__WHAT YOU HAVE TO DO__.
Pictures appear in the records below; write out everything else exactly.
[Start of section]
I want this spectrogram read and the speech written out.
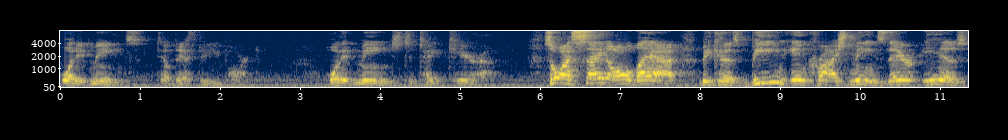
what it means till death do you part, what it means to take care of. So I say all that because being in Christ means there is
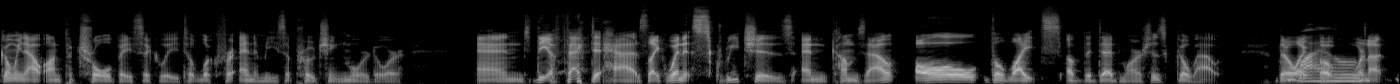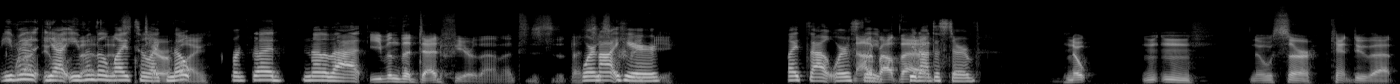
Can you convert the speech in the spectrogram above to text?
going out on patrol basically to look for enemies approaching Mordor. And the effect it has, like when it screeches and comes out, all the lights of the dead marshes go out. They're like, oh, we're not. we're Even- not yeah, even the lights are like, nope. We're good. None of that. Even the dead fear them. That's just. That's We're just not here. Lights out. We're Not asleep. about Do that. not disturb. Nope. Mm-mm. No, sir. Can't do that.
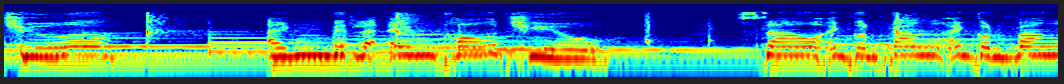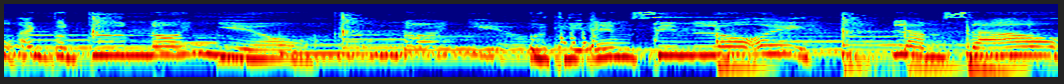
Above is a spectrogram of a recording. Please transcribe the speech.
chưa? Anh biết là em khó chịu, Sao anh còn căng, anh còn văng, anh còn cứ nói nhiều. Ừ thì em xin lỗi, làm sao?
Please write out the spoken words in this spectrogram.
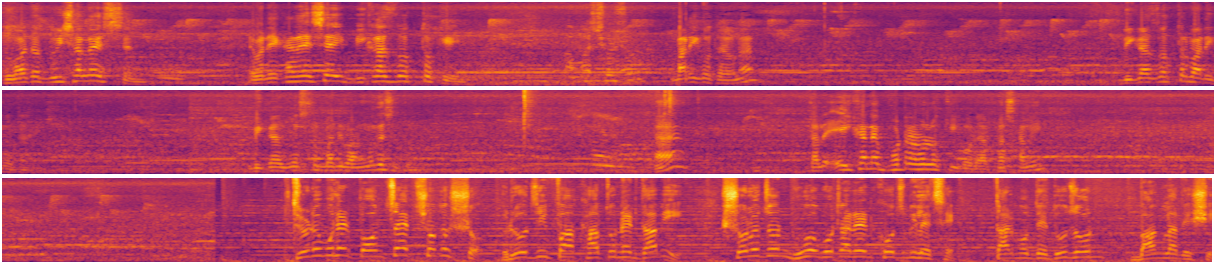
দু হাজার দুই সালে এসছেন? এবার এখানে এসে এই বিকাশ দত্তকে আমার শ্বশুর। বাড়ি কোথায় ওনার? বিকাশ দত্তর বাড়ি কোথায়? বিকাশ দত্তর বাড়ি বাংলাদেশে তো? হ্যাঁ? তাহলে এইখানে ভোটার হলো কি করে আপনার স্বামী? তৃণমূলের পঞ্চায়েত সদস্য রজিফা খাতুনের দাবি, ষোলো জন ভুয়ো ভোটারের খোঁজ মিলেছে। তার মধ্যে দুজন বাংলাদেশি,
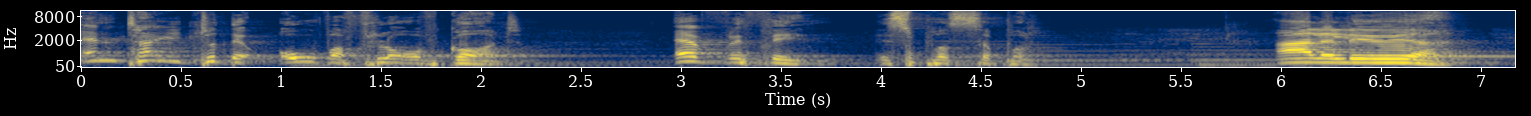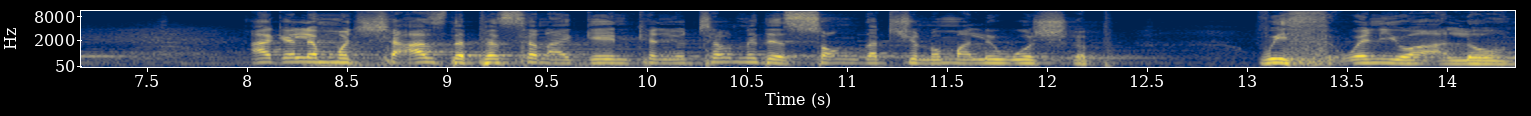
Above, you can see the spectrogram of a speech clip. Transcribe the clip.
enter into the overflow of God, everything is possible. Hallelujah. I can ask the person again, can you tell me the song that you normally worship with when you are alone?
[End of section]
__WRITTEN SOLUTION__.
I want this spectrogram read and the speech written out.
what it means till death do you part, what it means to take care of. So I say all that because being in Christ means there is
Can you convert the speech in the spectrogram above to text?
going out on patrol basically to look for enemies approaching Mordor. And the effect it has, like when it screeches and comes out, all the lights of the dead marshes go out. They're like, oh, we're not. we're Even- not yeah, even the lights are like, nope. We're good. None of that. Even the dead fear them. That's just. That's We're just not here. Lights out. We're Not asleep. about Do that. not disturb. Nope. Mm-mm. No, sir. Can't do that.
Above is a spectrogram of a recording. Please transcribe the speech.
chưa? Anh biết là em khó chịu, Sao anh còn căng, anh còn văng, anh còn cứ nói nhiều. Ừ thì em xin lỗi, làm sao?
Please write out the spoken words in this spectrogram.
দু হাজার দুই সালে এসছেন? এবার এখানে এসে এই বিকাশ দত্তকে আমার শ্বশুর। বাড়ি কোথায় ওনার? বিকাশ দত্তর বাড়ি কোথায়? বিকাশ দত্তর বাড়ি বাংলাদেশে তো? হ্যাঁ? তাহলে এইখানে ভোটার হলো কি করে আপনার স্বামী? তৃণমূলের পঞ্চায়েত সদস্য রজিফা খাতুনের দাবি, ষোলো জন ভুয়ো ভোটারের খোঁজ মিলেছে। তার মধ্যে দুজন বাংলাদেশি,
Above, you can see the spectrogram of a speech clip. Transcribe the clip.
enter into the overflow of God, everything is possible. Hallelujah. I can ask the person again, can you tell me the song that you normally worship with when you are alone?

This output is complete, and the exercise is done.